[[ Input data, beginning ]]

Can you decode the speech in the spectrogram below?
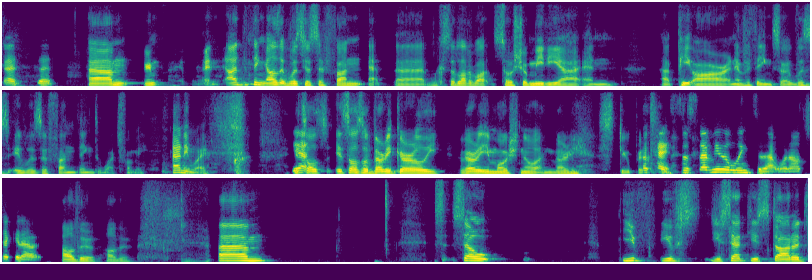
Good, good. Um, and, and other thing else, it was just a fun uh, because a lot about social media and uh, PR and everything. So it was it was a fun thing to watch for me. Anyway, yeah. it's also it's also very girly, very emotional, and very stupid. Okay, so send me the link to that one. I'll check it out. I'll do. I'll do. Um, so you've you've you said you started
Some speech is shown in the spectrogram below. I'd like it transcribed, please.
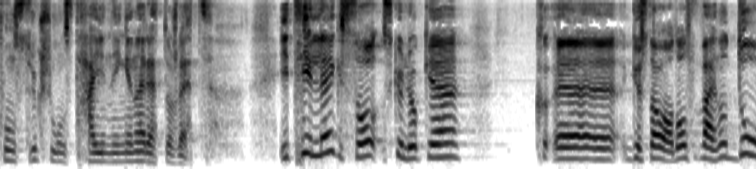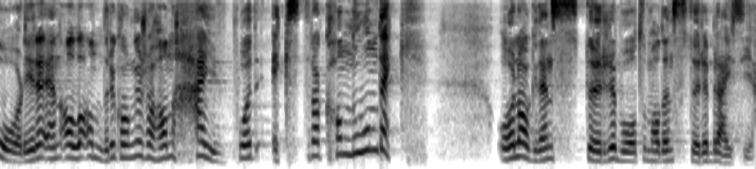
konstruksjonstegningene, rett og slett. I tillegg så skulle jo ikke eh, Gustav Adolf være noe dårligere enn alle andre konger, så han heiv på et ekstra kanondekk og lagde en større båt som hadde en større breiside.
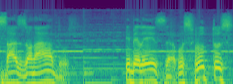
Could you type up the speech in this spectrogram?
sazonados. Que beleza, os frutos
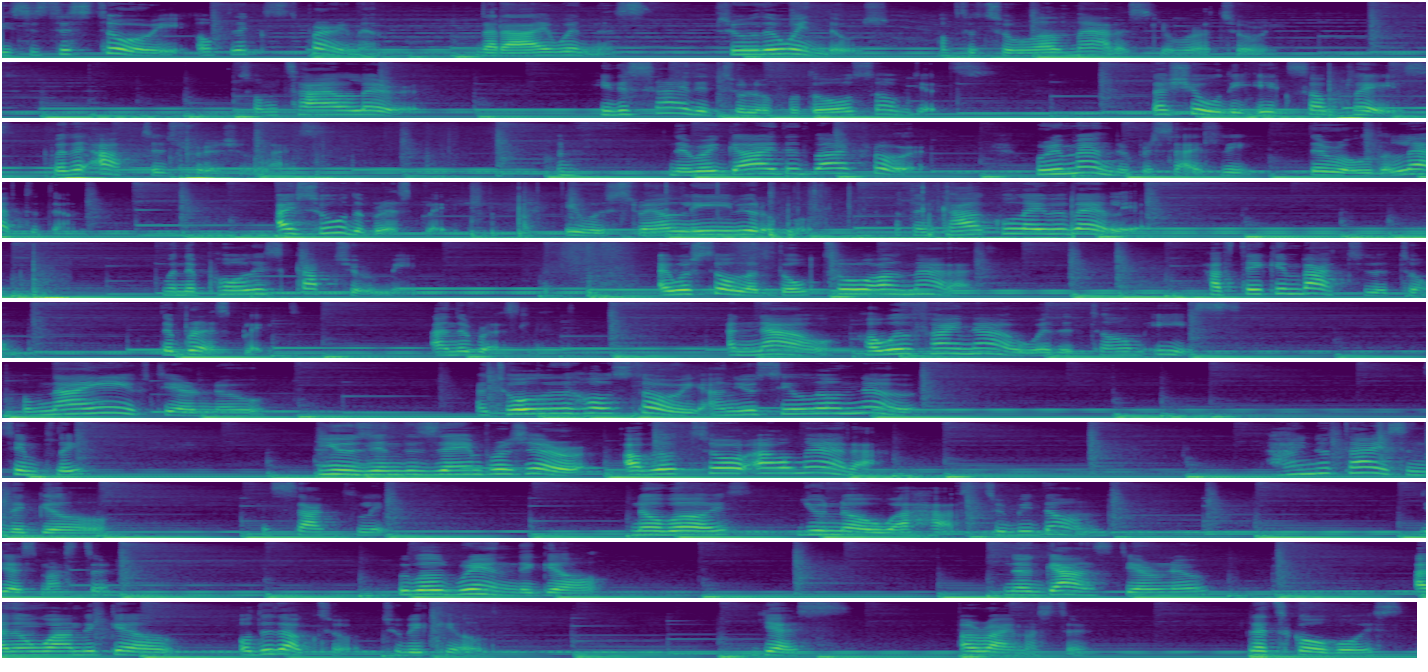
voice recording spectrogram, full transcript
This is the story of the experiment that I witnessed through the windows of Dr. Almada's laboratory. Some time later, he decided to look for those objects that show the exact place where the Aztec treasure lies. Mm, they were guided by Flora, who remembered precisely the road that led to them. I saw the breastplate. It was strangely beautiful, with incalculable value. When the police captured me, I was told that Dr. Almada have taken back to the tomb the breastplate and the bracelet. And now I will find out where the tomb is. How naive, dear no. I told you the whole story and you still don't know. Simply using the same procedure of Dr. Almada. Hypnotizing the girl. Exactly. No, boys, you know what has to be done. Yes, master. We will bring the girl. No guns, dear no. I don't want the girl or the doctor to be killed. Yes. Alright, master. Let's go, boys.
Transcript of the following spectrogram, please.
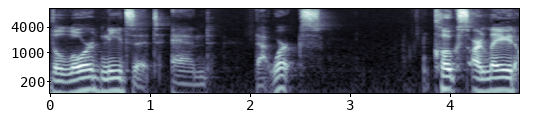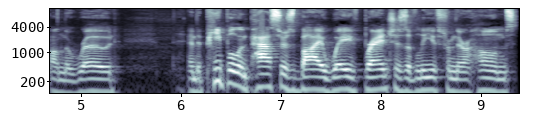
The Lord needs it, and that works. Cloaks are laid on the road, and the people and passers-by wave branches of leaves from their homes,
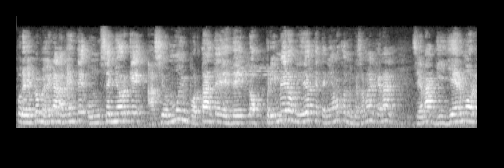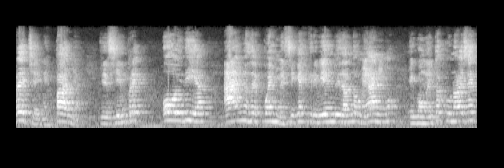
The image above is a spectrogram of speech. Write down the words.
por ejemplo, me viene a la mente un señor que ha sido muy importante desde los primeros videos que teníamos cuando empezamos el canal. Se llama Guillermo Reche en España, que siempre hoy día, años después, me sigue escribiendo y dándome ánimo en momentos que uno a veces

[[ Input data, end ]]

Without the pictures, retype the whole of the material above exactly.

Problem solution:
Can you decode the speech in the spectrogram below?
Good, good. Um, and, and other thing else, it was just a fun uh, because a lot about social media and uh, PR and everything. So it was it was a fun thing to watch for me. Anyway, yeah. it's also it's also very girly, very emotional, and very stupid. Okay, so send me the link to that one. I'll check it out. I'll do. I'll do. Um, so you've you've you said you started
Some speech is shown in the spectrogram below. I'd like it transcribed, please.
konstruksjonstegningene, rett og slett. I tillegg så skulle jo ikke eh, Gustav Adolf være noe dårligere enn alle andre konger, så han heiv på et ekstra kanondekk og lagde en større båt som hadde en større breiside.
Could you type up the speech in this spectrogram?
sazonados. Que beleza, os frutos
voice recording spectrogram, full transcript
This is the story of the experiment that I witnessed through the windows of Dr. Almada's laboratory. Some time later, he decided to look for those objects that show the exact place where the Aztec treasure lies. Mm, they were guided by Flora, who remembered precisely the road that led to them. I saw the breastplate. It was strangely beautiful, with incalculable value. When the police captured me, I was told that Dr. Almada have taken back to the tomb the breastplate and the bracelet. And now I will find out where the tomb is. How naive, dear no. I told you the whole story and you still don't know. Simply using the same procedure of Dr. Almada. Hypnotizing the girl. Exactly. No, boys, you know what has to be done. Yes, master. We will bring the girl. No guns, dear no. I don't want the girl or the doctor to be killed. Yes. Alright, master. Let's go, boys.
Transcript of the following spectrogram, please.
The Lord needs it, and that works. Cloaks are laid on the road, and the people and passers-by wave branches of leaves from their homes,
The image above is a spectrogram of speech. Write down the words.
por ejemplo, me viene a la mente un señor que ha sido muy importante desde los primeros videos que teníamos cuando empezamos el canal. Se llama Guillermo Reche en España, que siempre hoy día, años después, me sigue escribiendo y dándome ánimo en momentos que uno a veces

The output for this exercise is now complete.